Andrew Haigh has become one of the most rewarding and exciting filmmakers in British independent cinema. Between his very impressive debut in 2011, Weekend, and the TV show Looking (which he co-created, directs and writes for – and has my favourite TV scene in 2015), he has established a distinctive intimacy to his work. Both of these explore meaningful connections and romances between individuals with nuance, naturalism and poignancy. These also happen to be twenty-something homosexual connections, something of personal relevance to Haigh. 45 Years changes course on this aspect only, applying the characteristics which have brought Haigh his acclaim to a story between two senior characters coming up to 45 years of marriage. This change – from one night and short lived connections looking forward, to real lived in shared lives reflecting back – provides an added satisfying theme of how relationships evolve to Haigh’s work. It shifts expectations from establishing an initial connection to exploring the potential severing of one; both are devastating and handled insightfully.
The film begins on Monday where Kate Mercer (Charlotte Rampling) is planning a party to celebrate her 45th wedding anniversary to Geoff (Tom Courtenay) on the Saturday. On this Monday, Tom receives a letter alerting him of the discovery of his teenage lovers body, Katya, who was lost during a skiing trip. Over the course of the week in the lead up to the party, Geoff becomes increasingly preoccupied with the letter and his former lover. He searches through old photos, goes on contemplative walks, gradually becomes more distant and even plans a trip to Switzerland to see her body. The revelation and his consequential behaviour unsynch their marriage and naturally unsettle Kate, who has obviously lived with issues of inadequacy all these years; knowing about Katya and living with trepidation at wanting to know more. Their blissful life in the countryside is cast with unfamiliar dark shadows, ghostly hauntings and bubbling conflicts.
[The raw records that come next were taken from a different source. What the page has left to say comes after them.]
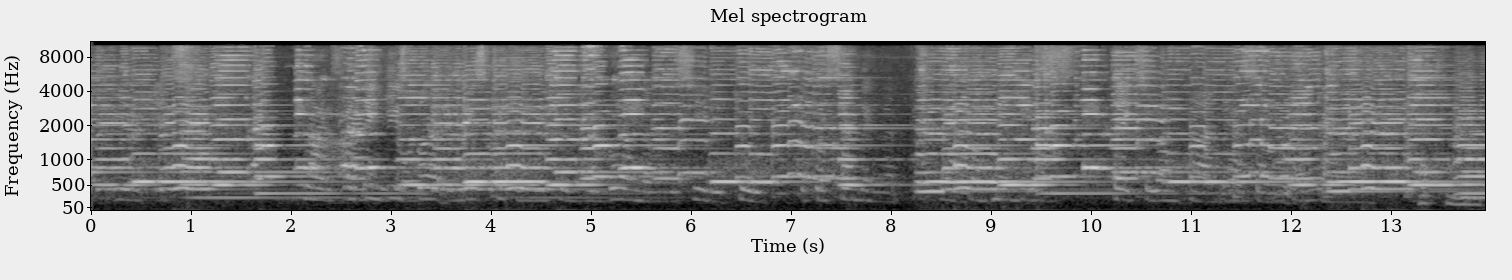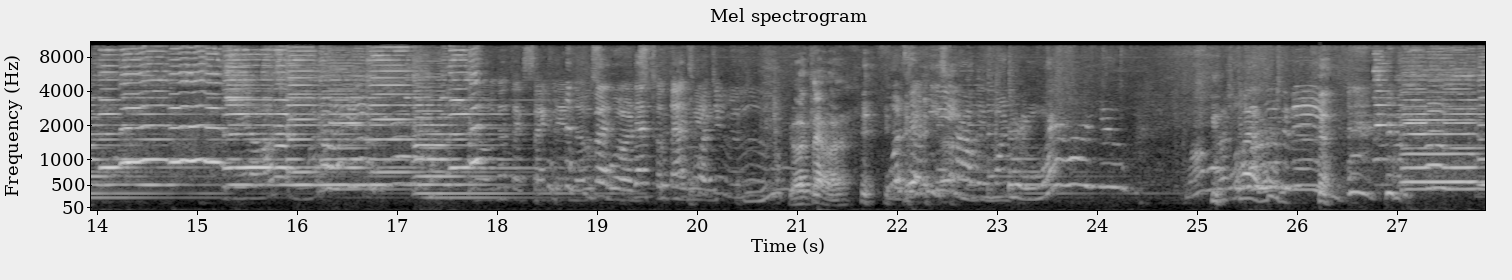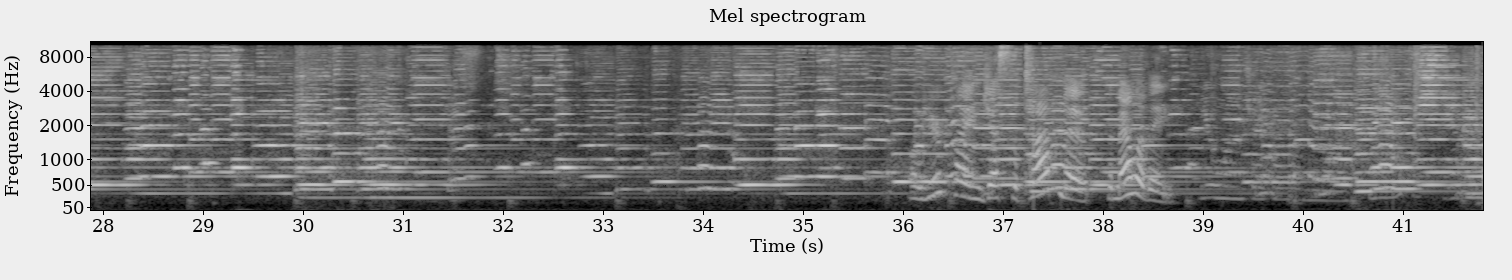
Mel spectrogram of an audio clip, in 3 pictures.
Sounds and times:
Violin, fiddle: 0.0 - 20.2, 25.4 - 41.8
Speech: 36.1 - 40.5.

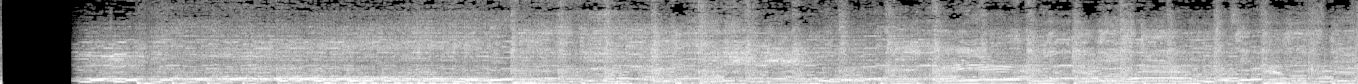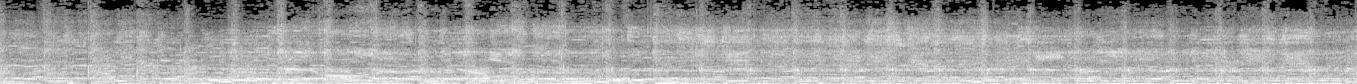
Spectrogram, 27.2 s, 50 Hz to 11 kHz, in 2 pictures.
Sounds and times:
Music: 0.7 - 27.1
Singing: 2.1 - 27.1.

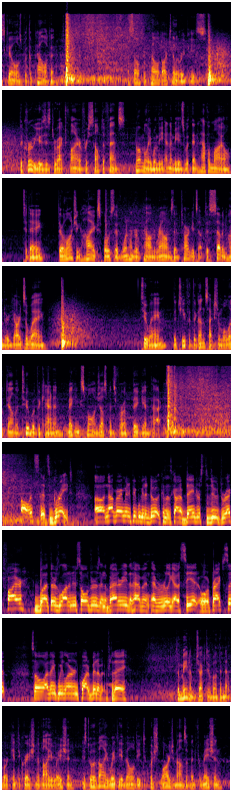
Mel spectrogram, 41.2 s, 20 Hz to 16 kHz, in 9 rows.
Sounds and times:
Artillery fire: 1.2 - 3.4, 4.0 - 5.0, 14.7 - 16.0, 21.6 - 23.4.

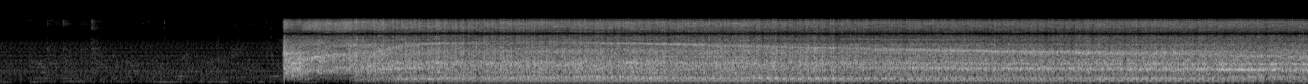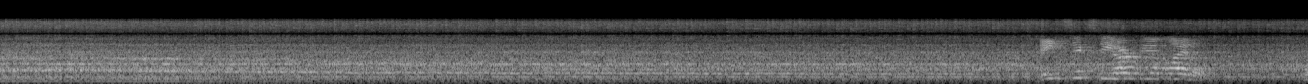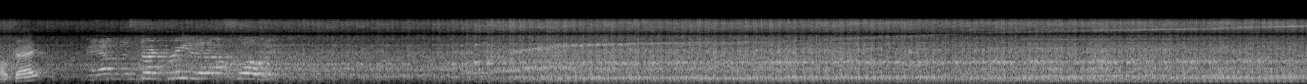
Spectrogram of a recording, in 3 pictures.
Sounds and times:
Engine: 2.8 - 39.2.

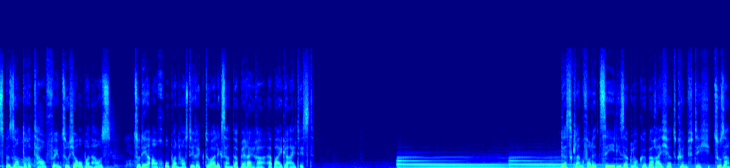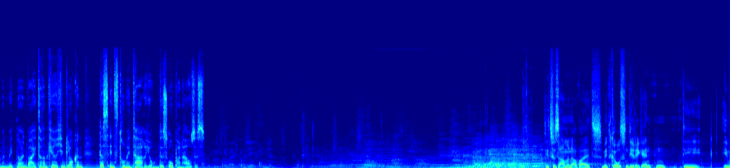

There’s an unspoken troubled past to this whole week of guilt determining preoccupations and decisions in the present. Geoff’s actions are less to do with youthful nostalgia and more about unresolved feelings, which have led the compromised of settling and compromising. Unlike Geoff’s aged body that he bears for Kate in the bathroom, Katya is preserved, and thus so is his youth. The lost hopes, aspirations and excitement for life wash over him and reassessments on how the reality of his life measures up to them taints this marriage even more. After 45 years of known and unknown conflicts, is this even a marriage worth celebrating? They’re an affectionate couple both between themselves and to us, like what our parents appear to be in our youthful innocence, with an obvious chemistry and spark. But what does it mean to settle and what are the consequences? “My Katjya”, the first we hear of her from Geoff, illustrates that she is the one who has a hold of Geoff and not Kate. It poses uneasy questions of whether you can truly know somebody else, and even know yourself enough to not be surprised at your motivations.
With all her fears of inadequacy, after 45 years Kate is content with knowing in herself that she is and has always been good enough for Geoff. But she doesn’t know if he feels the same way and, worse, cannot handle having anyone else consider the same. The party arrives and Geoff gives an emotional and touching speech celebrating his marriage. It’s the performance of his life after years of commendable performances, convincing himself and his wife of his feelings. As they relive their first dance, the beautiful ‘Smoke Gets in Your Eyes’ by The Platters, her realisation of Geoff’s performance both here and at times during their marriage is heartbreaking. Since that day 45 years ago, the smoke has got in her eyes and obscured her vision. It’s a remarkable closing scene of clarity.
The trajectory of the week and the characters is deftly managed. Rampling is simply sensational in her depiction of the relatively passive Kate and her disturbed, crippling psyche. She’s simultaneously dealing with a crippled spouse and with her own crippling horror of finally accepting what her life has amounted to after all these years. Both she and Courtenay won awards at Berlin Film Festival for their performances and they are affecting in their roles with equal weight and density behind them. But the film is told from Kate’s perspective and her emotional notes are conveyed with sharper and more probing depth. An attic scene in particular, which reveals a monumental discovery that Geoff has hidden, shatters her entire perception of their relationship. Her performance doesn’t merely touch the heart, it clutches it with a clamp force and squeezes infinite compassion out of it. There’s a resounding tenderness to Kate that renders her wholly sympathetic in this conflict. But the joy of watching this film is the complex and unnerving morality contained within it and the empathy that both characters do elicit. They share guilt and blame over the challenges that they now face. It’s as restrained as any of Haigh’s approaches have been, but just as alive.
For more of my in-depth analysis and thoughts on 45 Years, listen to episode 8 of the Project Projection podcast